So what, then, might it mean that both values and services in the digital age are predicated on the power to sort and categorize, and that this power is ciphered through its own dynamic of social relations, but that in one scenario what emerges is a sphere of the valuable and in the other a software that asserts itself as benign and at the behest of an impartial, impersonal data? Perhaps the rationality of value and market circulation vis a vis the art object was always going to be a little too tricky to take on: too many exceptions, too many questions of subjectivity, taste, and judgment. But as the works exhibited for The Human Face of Cryptoeconomies might suggest the rationality of value and the products it chooses to incorporate is of high importance. If value works precisely because of the specific interrelating of social subjects then we can consider the realm of the digital as a concentrated form of such a relation.

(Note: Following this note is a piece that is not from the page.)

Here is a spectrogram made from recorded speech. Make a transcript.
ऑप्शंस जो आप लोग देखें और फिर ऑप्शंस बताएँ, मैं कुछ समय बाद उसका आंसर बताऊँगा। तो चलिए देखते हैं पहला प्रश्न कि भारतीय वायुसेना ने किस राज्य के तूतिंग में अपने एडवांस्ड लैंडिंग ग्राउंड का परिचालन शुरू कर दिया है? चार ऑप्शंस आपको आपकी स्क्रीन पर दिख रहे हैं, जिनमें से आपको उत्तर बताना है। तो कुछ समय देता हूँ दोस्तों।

Against this we must consider the new subject that is produced and addressed by the intersecting of these discussions. Spaulding and Demby make the case that, that “Art under capitalism is a good model of the freedom that posits the subject as an abstract bundle of legal rights assuring formal equality while ignoring a material reality determined by other forms of systematic inequality.”8 Karen Gregory, in The Datalogical Turn, writes, “In the case of personal data, it is not the details of that data or a single digital trail that are important, it is rather the relationship of the emergent attitudes of digital trails en mass that allow for both the broadly sweeping and the particularised modes of affective measure and control. Big data doesn’t care about ‘you’ so much as the bits of seemingly random information that bodies generate or that they leave as a data trail”.

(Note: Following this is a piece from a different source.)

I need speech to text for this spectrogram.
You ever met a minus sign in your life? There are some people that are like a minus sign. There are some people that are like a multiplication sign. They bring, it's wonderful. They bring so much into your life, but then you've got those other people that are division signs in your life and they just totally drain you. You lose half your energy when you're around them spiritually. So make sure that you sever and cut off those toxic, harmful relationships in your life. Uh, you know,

The works of Brout and Marion exhibited at the Human Face of Crypotoeconomies exhibition places the intimacy of the body front and center. They speak to the shadow and trace of the body by appropriating the paths of the faceless, or by giving a face to the man (or entity) without a body, to becoming the human face of the market player par excellence by inserting themselves into a solipsistic art corporation. Brout and Marion’s practice understands that while value may not be an all-penetrating miasma, this is not also to say that the effect of value is not still inscribed on the flesh of each and all, organic or not.

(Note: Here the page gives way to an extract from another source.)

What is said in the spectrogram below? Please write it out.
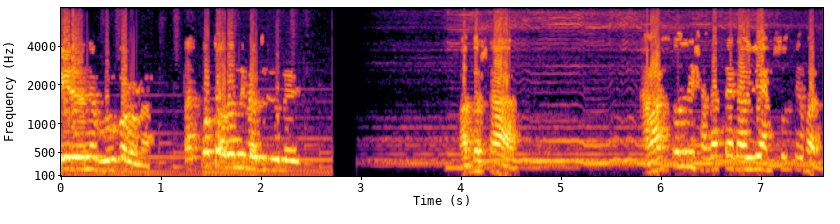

1 Demby, “Art, Value, and the Freedom Fetish | Mute.”
3 Greenberg, “Avant-Garde and Kitsch,” 543.
6 “Who Is Satoshi Nakamoto?”
7 Groys, “Art and Money.”